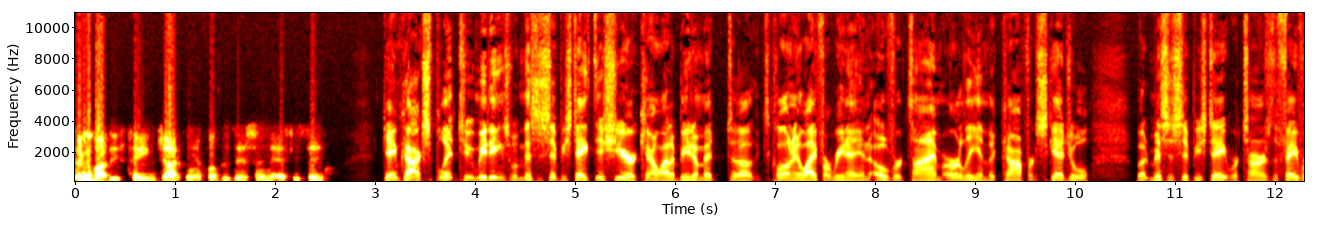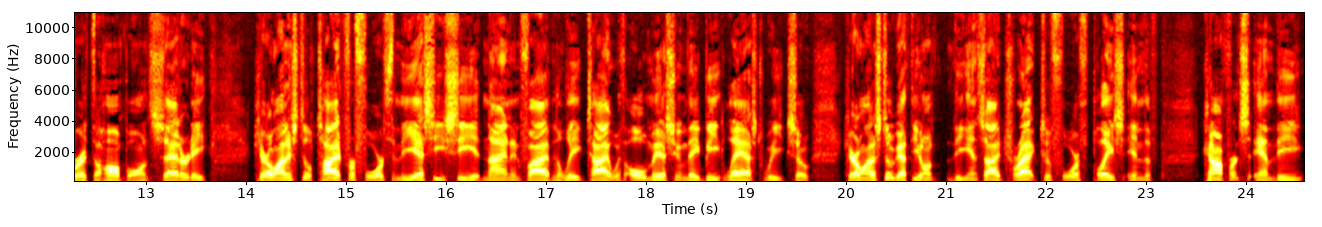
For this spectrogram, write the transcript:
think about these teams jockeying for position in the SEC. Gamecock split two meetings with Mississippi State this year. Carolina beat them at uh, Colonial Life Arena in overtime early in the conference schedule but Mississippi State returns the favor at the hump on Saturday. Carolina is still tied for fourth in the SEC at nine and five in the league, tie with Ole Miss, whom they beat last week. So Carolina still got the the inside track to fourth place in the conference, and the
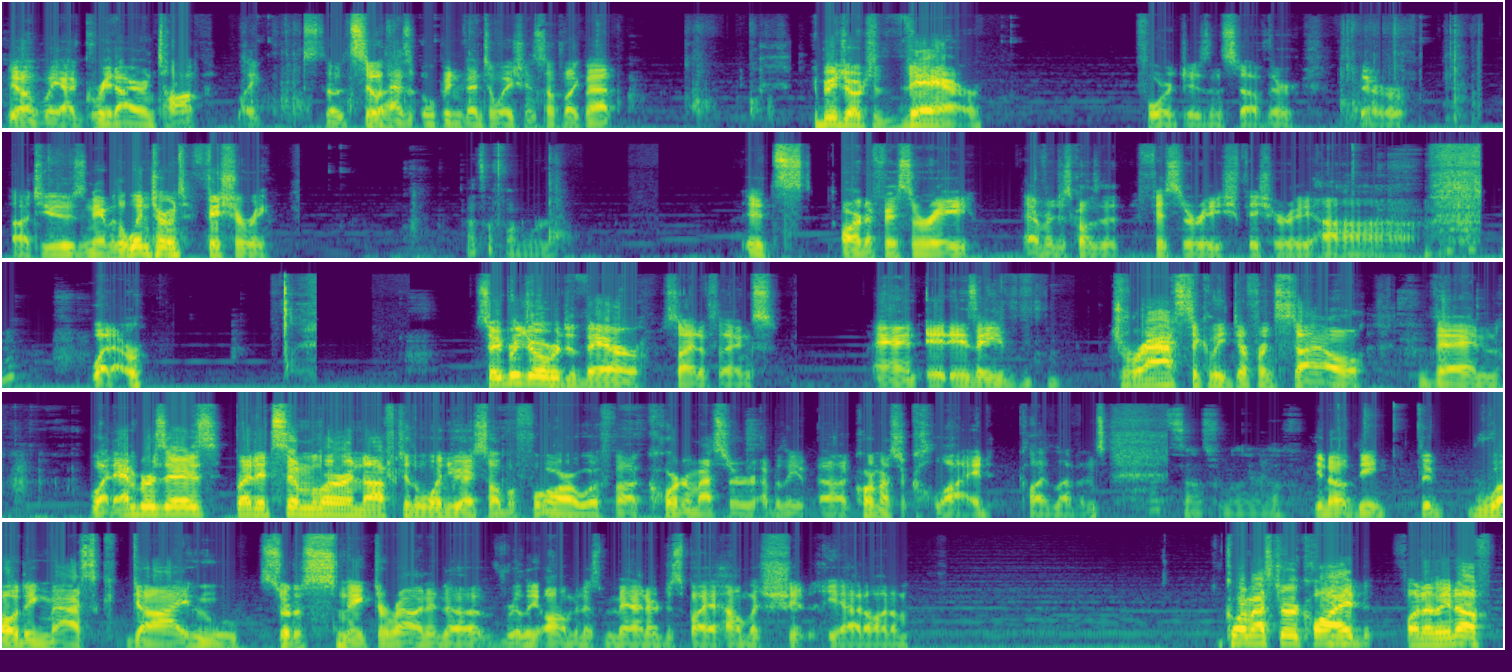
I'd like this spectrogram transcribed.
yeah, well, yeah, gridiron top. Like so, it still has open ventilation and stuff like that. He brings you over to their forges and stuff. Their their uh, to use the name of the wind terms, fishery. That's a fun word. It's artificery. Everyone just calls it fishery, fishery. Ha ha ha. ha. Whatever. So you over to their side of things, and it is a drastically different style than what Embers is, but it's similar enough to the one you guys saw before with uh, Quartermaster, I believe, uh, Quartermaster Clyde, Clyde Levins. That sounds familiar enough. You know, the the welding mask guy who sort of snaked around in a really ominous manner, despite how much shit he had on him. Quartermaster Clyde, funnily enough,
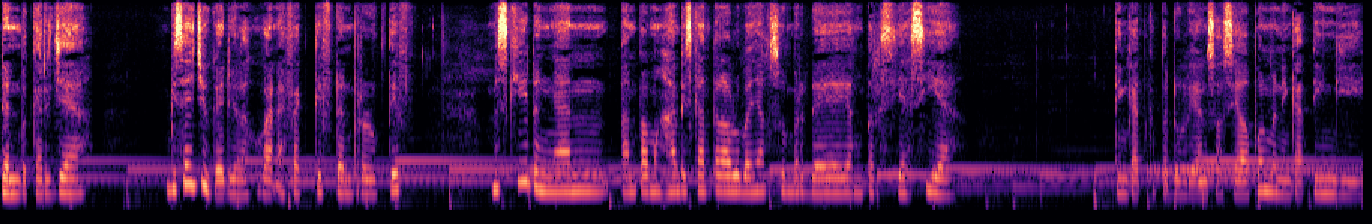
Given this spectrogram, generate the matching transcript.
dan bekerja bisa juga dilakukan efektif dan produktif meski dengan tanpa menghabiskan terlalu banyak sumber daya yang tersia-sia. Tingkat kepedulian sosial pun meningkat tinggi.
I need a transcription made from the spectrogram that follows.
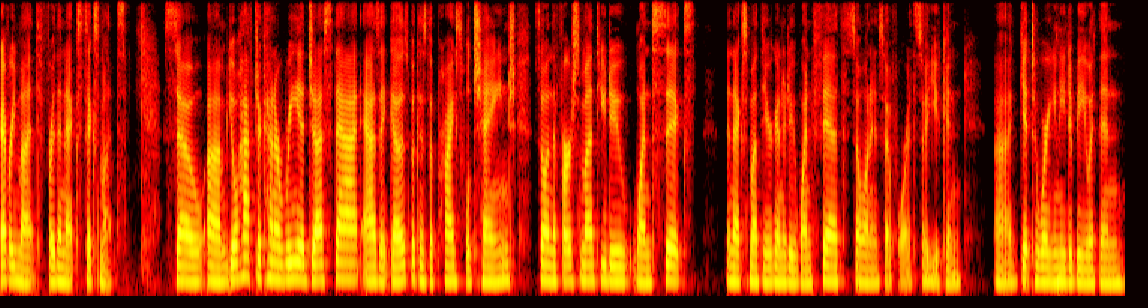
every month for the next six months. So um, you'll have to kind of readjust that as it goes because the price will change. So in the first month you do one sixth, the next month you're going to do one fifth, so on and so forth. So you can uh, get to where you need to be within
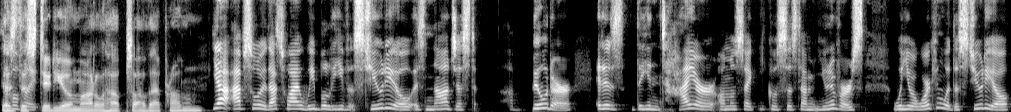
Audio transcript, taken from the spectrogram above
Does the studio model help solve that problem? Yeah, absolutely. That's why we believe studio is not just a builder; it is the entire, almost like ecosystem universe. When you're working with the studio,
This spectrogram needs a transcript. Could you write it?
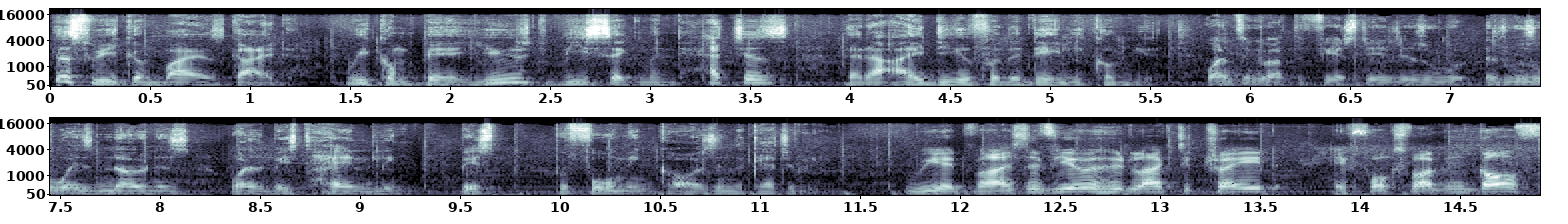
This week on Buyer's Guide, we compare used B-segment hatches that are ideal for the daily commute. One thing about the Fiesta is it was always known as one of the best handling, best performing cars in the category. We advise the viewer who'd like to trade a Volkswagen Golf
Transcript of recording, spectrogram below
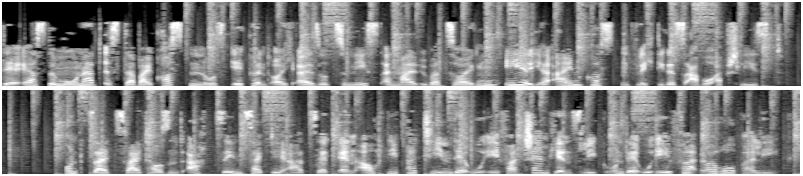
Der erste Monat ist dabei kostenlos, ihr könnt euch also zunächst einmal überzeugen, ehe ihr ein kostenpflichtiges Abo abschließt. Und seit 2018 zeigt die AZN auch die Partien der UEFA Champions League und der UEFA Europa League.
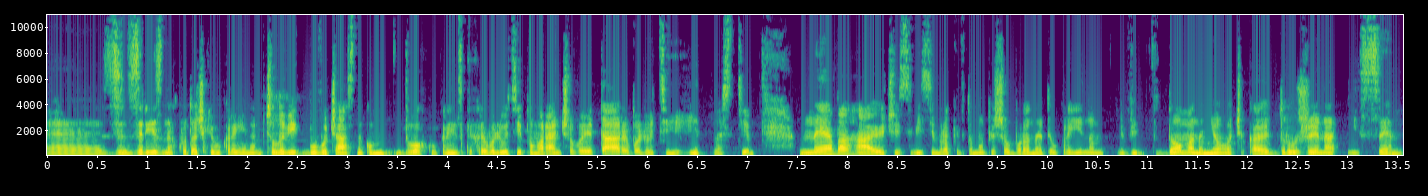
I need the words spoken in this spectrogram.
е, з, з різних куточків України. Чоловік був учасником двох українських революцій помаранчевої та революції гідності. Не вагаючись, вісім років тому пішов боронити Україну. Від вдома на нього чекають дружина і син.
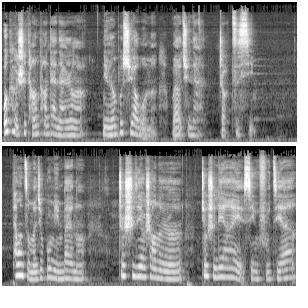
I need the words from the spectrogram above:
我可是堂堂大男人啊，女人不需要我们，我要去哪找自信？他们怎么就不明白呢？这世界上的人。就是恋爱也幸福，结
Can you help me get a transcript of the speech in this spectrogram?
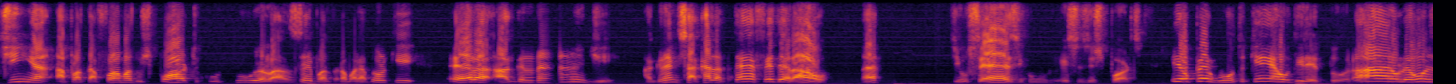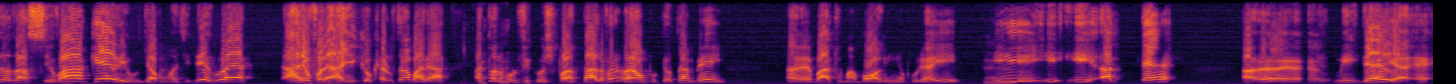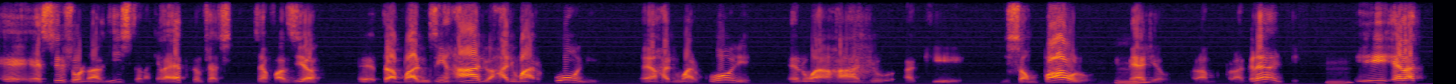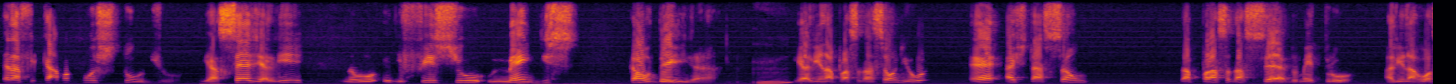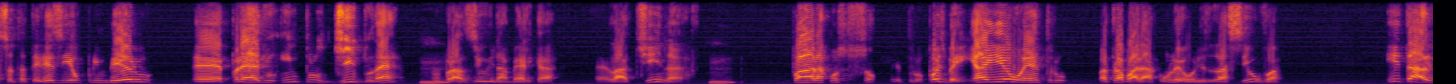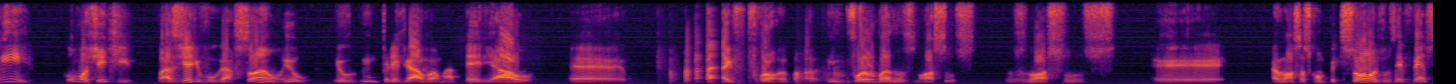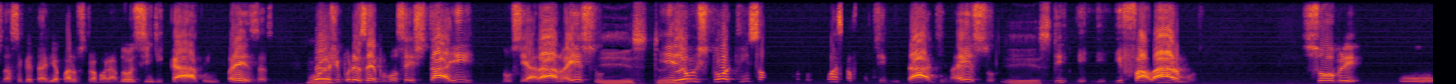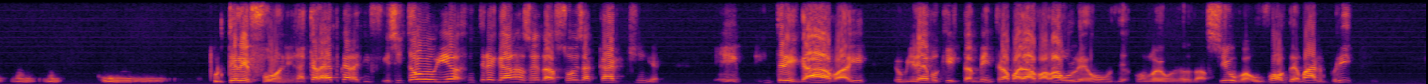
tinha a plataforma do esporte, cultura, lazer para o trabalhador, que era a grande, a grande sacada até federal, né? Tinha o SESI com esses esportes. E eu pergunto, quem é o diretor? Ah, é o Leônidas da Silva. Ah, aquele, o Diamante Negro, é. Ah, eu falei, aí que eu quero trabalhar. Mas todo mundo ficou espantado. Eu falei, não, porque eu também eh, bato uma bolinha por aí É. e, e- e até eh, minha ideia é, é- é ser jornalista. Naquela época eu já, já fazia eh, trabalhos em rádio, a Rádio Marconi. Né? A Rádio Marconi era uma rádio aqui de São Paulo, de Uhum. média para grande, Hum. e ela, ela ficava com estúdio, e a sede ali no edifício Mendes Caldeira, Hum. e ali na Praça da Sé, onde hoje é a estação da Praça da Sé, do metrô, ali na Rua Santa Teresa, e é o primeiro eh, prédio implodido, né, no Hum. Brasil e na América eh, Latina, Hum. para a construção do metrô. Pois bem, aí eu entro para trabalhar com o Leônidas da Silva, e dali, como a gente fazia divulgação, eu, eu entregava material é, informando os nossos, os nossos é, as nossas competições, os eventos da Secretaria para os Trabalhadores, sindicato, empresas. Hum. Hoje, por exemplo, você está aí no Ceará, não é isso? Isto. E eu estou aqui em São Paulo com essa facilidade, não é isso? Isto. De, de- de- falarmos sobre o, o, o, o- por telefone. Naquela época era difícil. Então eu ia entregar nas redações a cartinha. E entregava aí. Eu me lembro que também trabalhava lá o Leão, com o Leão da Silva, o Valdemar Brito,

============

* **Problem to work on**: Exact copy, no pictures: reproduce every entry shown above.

* **Written answer**:
For this spectrogram, write the transcript:
think about these teams jockeying for position in the SEC. Gamecock split two meetings with Mississippi State this year. Carolina beat them at uh, Colonial Life Arena in overtime early in the conference schedule but Mississippi State returns the favor at the hump on Saturday. Carolina is still tied for fourth in the SEC at nine and five in the league, tie with Ole Miss, whom they beat last week. So Carolina still got the the inside track to fourth place in the conference, and the
I'd like this spectrogram transcribed.
yeah, well, yeah, gridiron top. Like so, it still has open ventilation and stuff like that. He brings you over to their forges and stuff. Their their uh, to use the name of the wind terms, fishery. That's a fun word. It's artificery. Everyone just calls it fishery, fishery. Ha ha ha. ha. Whatever. So you over to their side of things, and it is a drastically different style than what Embers is, but it's similar enough to the one you guys saw before with uh, Quartermaster, I believe, uh, Quartermaster Clyde, Clyde Levins. That sounds familiar enough. You know, the the welding mask guy who sort of snaked around in a really ominous manner, despite how much shit he had on him. Quartermaster Clyde, funnily enough,
Given this spectrogram, generate the matching transcript.
dan bekerja bisa juga dilakukan efektif dan produktif meski dengan tanpa menghabiskan terlalu banyak sumber daya yang tersia-sia. Tingkat kepedulian sosial pun meningkat tinggi.
I need a transcription made from the spectrogram that follows.
every month for the next six months. So um, you'll have to kind of readjust that as it goes because the price will change. So in the first month you do one sixth, the next month you're going to do one fifth, so on and so forth. So you can uh, get to where you need to be within
Audio transcript, taken from the spectrogram above
Does the studio model help solve that problem? Yeah, absolutely. That's why we believe studio is not just a builder; it is the entire, almost like ecosystem universe. When you're working with the studio,
This spectrogram needs a transcript. Could you write it?
This week on Buyer's Guide, we compare used B-segment hatches that are ideal for the daily commute. One thing about the Fiesta is it was always known as one of the best handling, best performing cars in the category. We advise the viewer who'd like to trade a Volkswagen Golf
Transcript of recording, spectrogram below
Der erste Monat ist dabei kostenlos, ihr könnt euch also zunächst einmal überzeugen, ehe ihr ein kostenpflichtiges Abo abschließt. Und seit 2018 zeigt die AZN auch die Partien der UEFA Champions League und der UEFA Europa League.
I need the words spoken in this spectrogram.
е, з, з різних куточків України. Чоловік був учасником двох українських революцій помаранчевої та революції гідності. Не вагаючись, вісім років тому пішов боронити Україну. Від вдома на нього чекають дружина і син.
I need the words from the spectrogram above:
我可是堂堂大男人啊，女人不需要我们，我要去哪找自信？他们怎么就不明白呢？这世界上的人。就是恋爱也幸福，结
Can you help me get a transcript of the speech in this spectrogram?
tinha a plataforma do esporte, cultura, lazer para o trabalhador, que era a grande, a grande sacada até federal, né? Tinha o SESI com esses esportes. E eu pergunto, quem é o diretor? Ah, é o Leônidas da Silva. Ah, aquele, o Diamante Negro, é. Ah, eu falei, aí que eu quero trabalhar. Mas todo mundo ficou espantado. Eu falei, não, porque eu também eh, bato uma bolinha por aí É. e, e- e até eh, minha ideia é, é- é ser jornalista. Naquela época eu já, já fazia eh, trabalhos em rádio, a Rádio Marconi. Né? A Rádio Marconi era uma rádio aqui de São Paulo, de Uhum. média para grande, Hum. e ela, ela ficava com estúdio, e a sede ali no edifício Mendes Caldeira, Hum. e ali na Praça da Sé, onde hoje é a estação da Praça da Sé, do metrô, ali na Rua Santa Teresa, e é o primeiro eh, prédio implodido, né, no Hum. Brasil e na América eh, Latina, Hum. para a construção do metrô. Pois bem, aí eu entro para trabalhar com o Leônidas da Silva, e dali, como a gente fazia divulgação, eu, eu entregava material é, informando os nossos, os nossos é, as nossas competições, os eventos da Secretaria para os Trabalhadores, sindicato, empresas. Hum. Hoje, por exemplo, você está aí no Ceará, não é isso? Isto. E eu estou aqui em São Paulo com essa facilidade, não é isso? Isto. De, de- de- falarmos sobre o, o, o, o- por telefone. Naquela época era difícil. Então eu ia entregar nas redações a cartinha. E entregava aí. Eu me lembro que também trabalhava lá o Leão, com o Leão da Silva, o Valdemar Brito,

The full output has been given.